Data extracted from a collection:
- - -

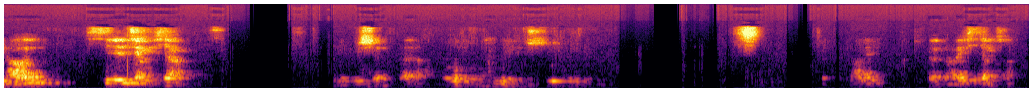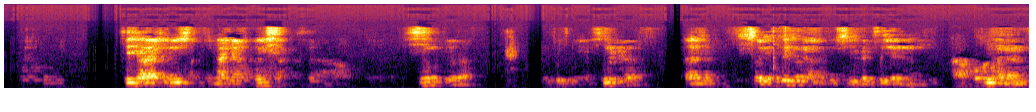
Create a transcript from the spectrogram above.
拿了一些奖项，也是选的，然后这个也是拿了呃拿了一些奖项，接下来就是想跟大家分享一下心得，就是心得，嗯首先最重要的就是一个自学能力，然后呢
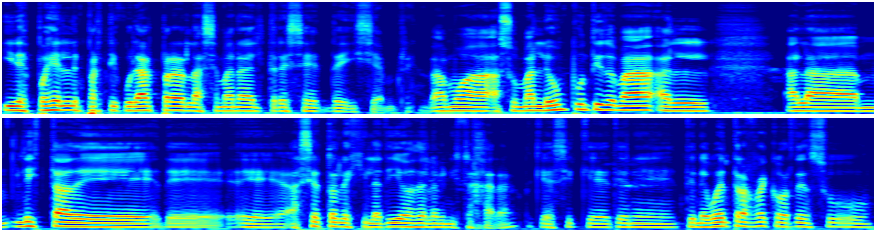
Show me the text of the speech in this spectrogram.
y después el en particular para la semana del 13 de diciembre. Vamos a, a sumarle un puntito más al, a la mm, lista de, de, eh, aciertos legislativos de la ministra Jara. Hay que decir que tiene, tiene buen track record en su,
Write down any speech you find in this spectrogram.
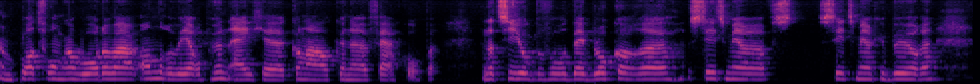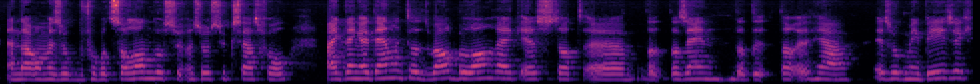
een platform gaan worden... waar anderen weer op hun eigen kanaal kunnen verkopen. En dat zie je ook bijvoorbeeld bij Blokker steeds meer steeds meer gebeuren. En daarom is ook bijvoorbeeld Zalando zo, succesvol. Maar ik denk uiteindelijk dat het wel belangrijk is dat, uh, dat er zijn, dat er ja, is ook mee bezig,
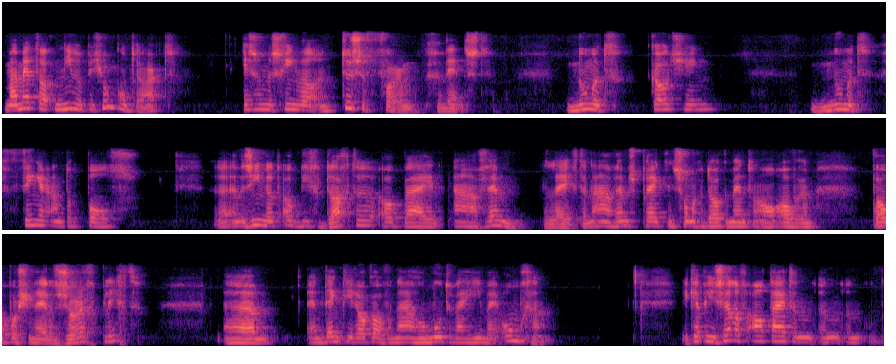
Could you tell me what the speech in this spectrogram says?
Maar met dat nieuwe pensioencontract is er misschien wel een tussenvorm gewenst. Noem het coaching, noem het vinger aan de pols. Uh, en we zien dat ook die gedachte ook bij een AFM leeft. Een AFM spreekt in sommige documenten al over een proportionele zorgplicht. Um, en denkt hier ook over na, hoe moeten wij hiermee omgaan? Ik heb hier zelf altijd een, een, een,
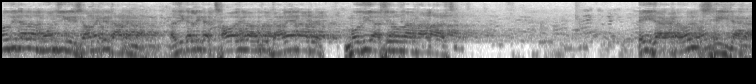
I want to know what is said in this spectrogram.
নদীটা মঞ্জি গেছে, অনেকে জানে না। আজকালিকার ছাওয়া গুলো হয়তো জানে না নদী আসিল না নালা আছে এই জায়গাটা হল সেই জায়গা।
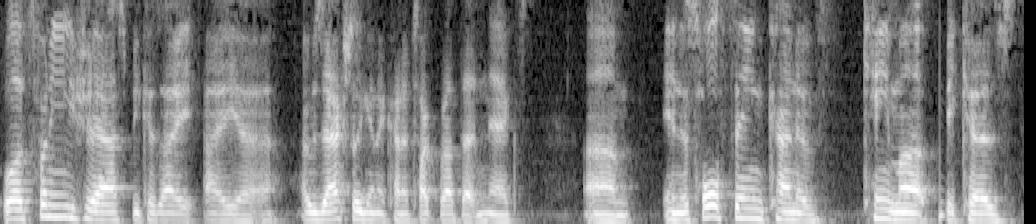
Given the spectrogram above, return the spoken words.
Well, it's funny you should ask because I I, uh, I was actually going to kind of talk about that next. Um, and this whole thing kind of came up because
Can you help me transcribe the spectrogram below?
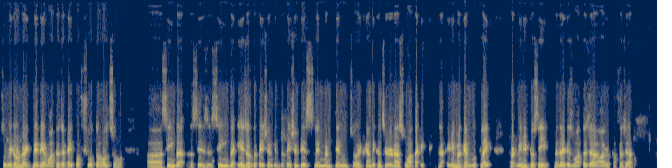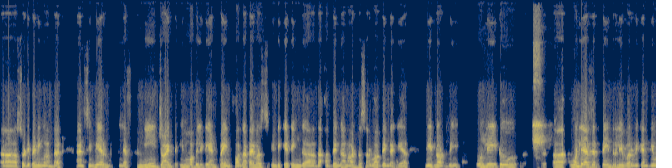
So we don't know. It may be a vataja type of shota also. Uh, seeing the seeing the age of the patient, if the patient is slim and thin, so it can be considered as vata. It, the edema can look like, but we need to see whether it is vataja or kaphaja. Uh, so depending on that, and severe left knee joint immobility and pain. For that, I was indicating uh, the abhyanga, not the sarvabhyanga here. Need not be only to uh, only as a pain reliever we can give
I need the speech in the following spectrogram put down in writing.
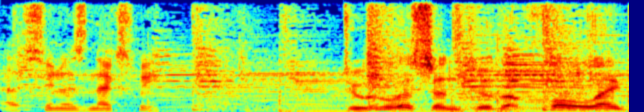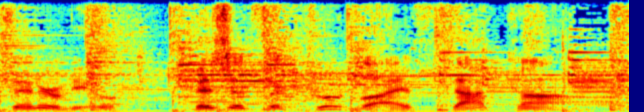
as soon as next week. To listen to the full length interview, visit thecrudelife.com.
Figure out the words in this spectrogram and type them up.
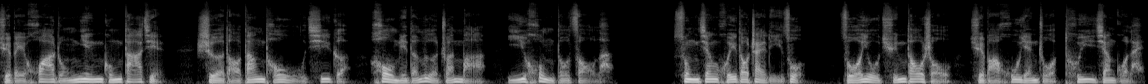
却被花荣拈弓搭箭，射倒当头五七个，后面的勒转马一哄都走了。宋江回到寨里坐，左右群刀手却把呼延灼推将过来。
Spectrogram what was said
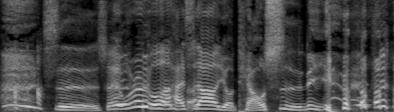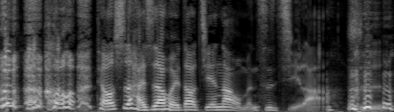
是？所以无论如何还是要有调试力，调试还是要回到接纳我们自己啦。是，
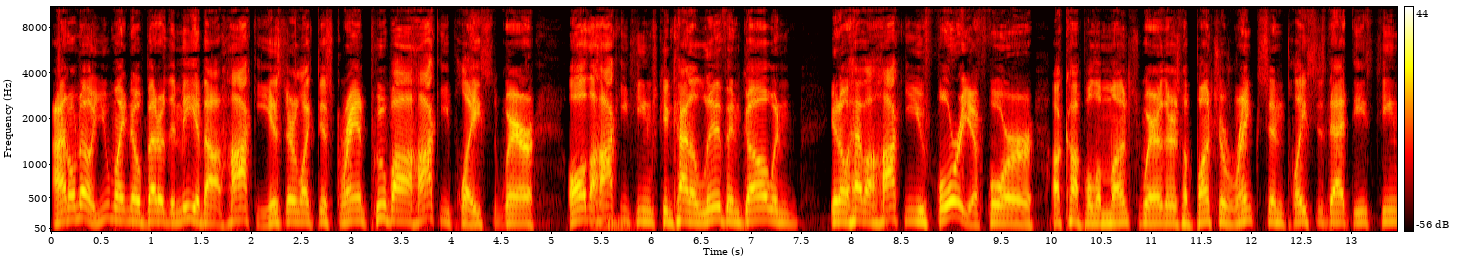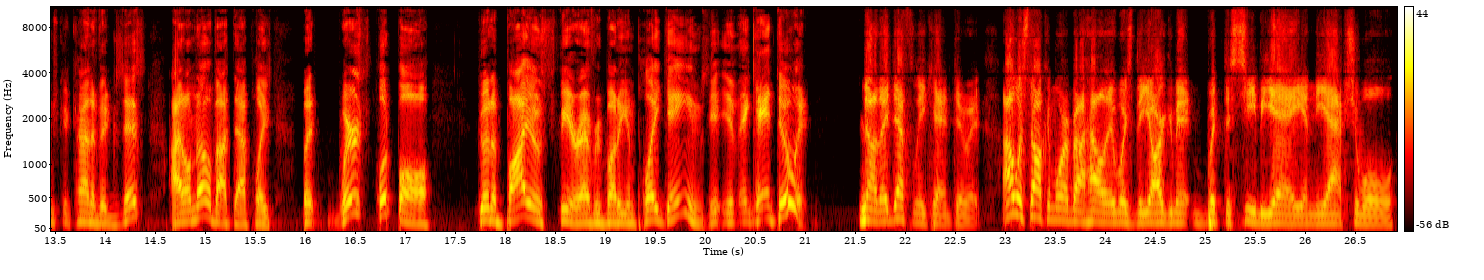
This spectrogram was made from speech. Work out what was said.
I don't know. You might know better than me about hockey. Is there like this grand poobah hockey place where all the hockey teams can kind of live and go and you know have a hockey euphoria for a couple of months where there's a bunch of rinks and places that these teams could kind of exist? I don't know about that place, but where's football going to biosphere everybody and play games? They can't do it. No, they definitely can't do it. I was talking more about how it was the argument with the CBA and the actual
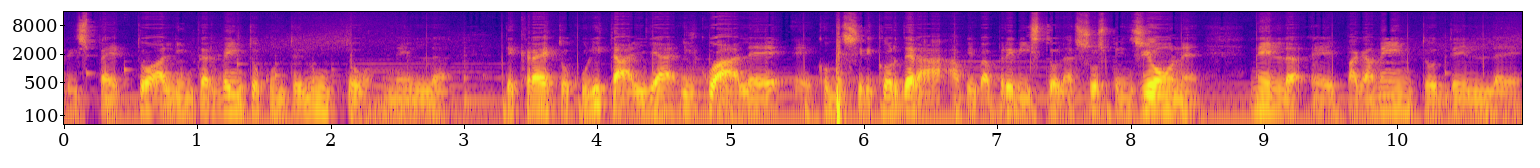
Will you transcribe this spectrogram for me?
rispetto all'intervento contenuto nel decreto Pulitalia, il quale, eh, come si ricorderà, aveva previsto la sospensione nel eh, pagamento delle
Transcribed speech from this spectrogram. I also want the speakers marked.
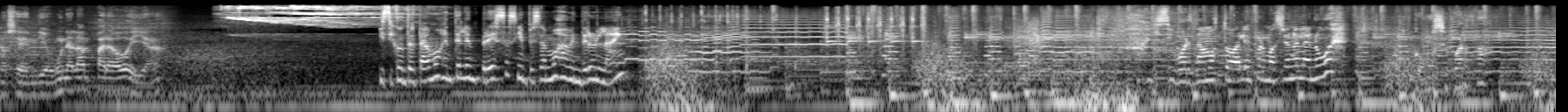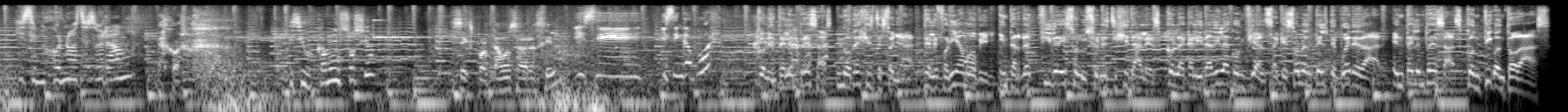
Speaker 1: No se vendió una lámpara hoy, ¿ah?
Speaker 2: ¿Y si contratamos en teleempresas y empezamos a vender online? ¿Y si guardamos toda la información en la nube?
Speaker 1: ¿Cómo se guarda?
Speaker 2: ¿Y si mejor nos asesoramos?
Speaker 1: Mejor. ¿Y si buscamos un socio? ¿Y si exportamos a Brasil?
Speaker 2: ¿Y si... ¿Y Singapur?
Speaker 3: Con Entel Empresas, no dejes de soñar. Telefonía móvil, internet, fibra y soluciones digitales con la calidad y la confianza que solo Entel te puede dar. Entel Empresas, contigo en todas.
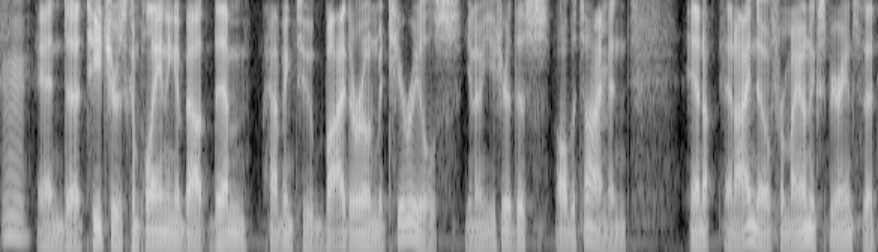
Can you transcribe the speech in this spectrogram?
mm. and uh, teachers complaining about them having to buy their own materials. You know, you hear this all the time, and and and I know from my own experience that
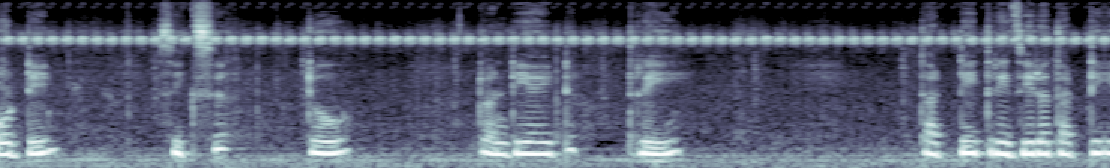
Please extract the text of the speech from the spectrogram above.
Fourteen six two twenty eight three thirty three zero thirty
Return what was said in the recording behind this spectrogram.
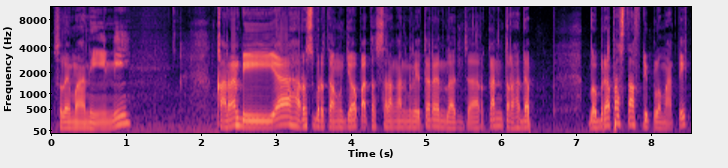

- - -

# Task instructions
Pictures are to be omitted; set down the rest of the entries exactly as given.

# Answer area
Create a transcript from the spectrogram above.
拿了一些奖项，也是选的，然后这个也是拿了呃拿了一些奖项，接下来就是想跟大家分享一下心得，就是心得，嗯首先最重要的就是一个自学能力，然后呢
Show me the text of the speech in this spectrogram.
y después el en particular para la semana del 13 de diciembre. Vamos a, a sumarle un puntito más al, a la mm, lista de, de, eh, aciertos legislativos de la ministra Jara. Hay que decir que tiene, tiene buen track record en su,
Write down any speech you find in this spectrogram.
een platform gaan worden... waar anderen weer op hun eigen kanaal kunnen verkopen. En dat zie je ook bijvoorbeeld bij Blokker steeds meer steeds meer gebeuren. En daarom is ook bijvoorbeeld Zalando zo, succesvol. Maar ik denk uiteindelijk dat het wel belangrijk is dat, uh, dat er zijn, dat er ja, is ook mee bezig,
Could you tell me what the speech in this spectrogram says?
Maar met dat nieuwe pensioencontract is er misschien wel een tussenvorm gewenst. Noem het coaching, noem het vinger aan de pols. Uh, en we zien dat ook die gedachte ook bij een AFM leeft. Een AFM spreekt in sommige documenten al over een proportionele zorgplicht. Um, en denkt hier ook over na, hoe moeten wij hiermee omgaan? Ik heb hier zelf altijd een, een, een,
I want to know what is said in this spectrogram.
নদীটা মঞ্জি গেছে, অনেকে জানে না। আজকালিকার ছাওয়া গুলো হয়তো জানে না নদী আসিল না নালা আছে এই জায়গাটা হল সেই জায়গা।
Given the spectrogram above, return the spoken words.
Well, it's funny you should ask because I I, uh, I was actually going to kind of talk about that next. Um, and this whole thing kind of came up because
Can you help me transcribe the spectrogram below?
So we don't know. It may be a vataja type of shota also. Uh, seeing the seeing the age of the patient, if the patient is slim and thin, so it can be considered as vata. It, the edema can look like, but we need to see whether it is vataja or kaphaja. Uh, so depending on that, and severe left knee joint immobility and pain. For that, I was indicating uh, the abhyanga, not the sarvabhyanga here. Need not be only to uh, only as a pain reliever we can give
I need the speech in the following spectrogram put down in writing.
as soon as next week. To listen to the full length interview, visit thecrudelife.com.
Figure out the words in this spectrogram and type them up.
却被花荣拈弓搭箭，射倒当头五七个，后面的勒转马一哄都走了。宋江回到寨里坐，左右群刀手却把呼延灼推将过来。
Spectrogram what was said
是？所以无论如何还是要有调试力，调试还是要回到接纳我们自己啦。是，
This spectrogram was made from speech. Work out what was said.
I don't know. You might know better than me about hockey. Is there like this grand poobah hockey place where all the hockey teams can kind of live and go and you know have a hockey euphoria for a couple of months where there's a bunch of rinks and places that these teams could kind of exist? I don't know about that place, but where's football going to biosphere everybody and play games? They can't do it. No, they definitely can't do it. I was talking more about how it was the argument with the CBA and the actual
Will you transcribe this spectrogram for me?
rispetto all'intervento contenuto nel decreto Pulitalia, il quale, eh, come si ricorderà, aveva previsto la sospensione nel eh, pagamento delle
Transcribed speech from this spectrogram. I also want the speakers marked.
Speaker 1: No se vendió una lámpara hoy, ¿ah?
Speaker 2: ¿Y si contratamos en teleempresas y empezamos a vender online? ¿Y si guardamos toda la información en la nube?
Speaker 1: ¿Cómo se guarda?
Speaker 2: ¿Y si mejor nos asesoramos?
Speaker 1: Mejor. ¿Y si buscamos un socio? ¿Y si exportamos a Brasil?
Speaker 2: ¿Y si... ¿Y Singapur?
Speaker 3: Con Entel Empresas, no dejes de soñar. Telefonía móvil, internet, fibra y soluciones digitales con la calidad y la confianza que solo Entel te puede dar. Entel Empresas, contigo en todas.
Can you transcribe the speech in this spectrogram?
mm. and uh, teachers complaining about them having to buy their own materials. You know, you hear this all the time, and and and I know from my own experience that
Please extract the text of the speech from the spectrogram above.
Fourteen six two twenty eight three thirty three zero thirty
Return what was said in the recording behind this spectrogram.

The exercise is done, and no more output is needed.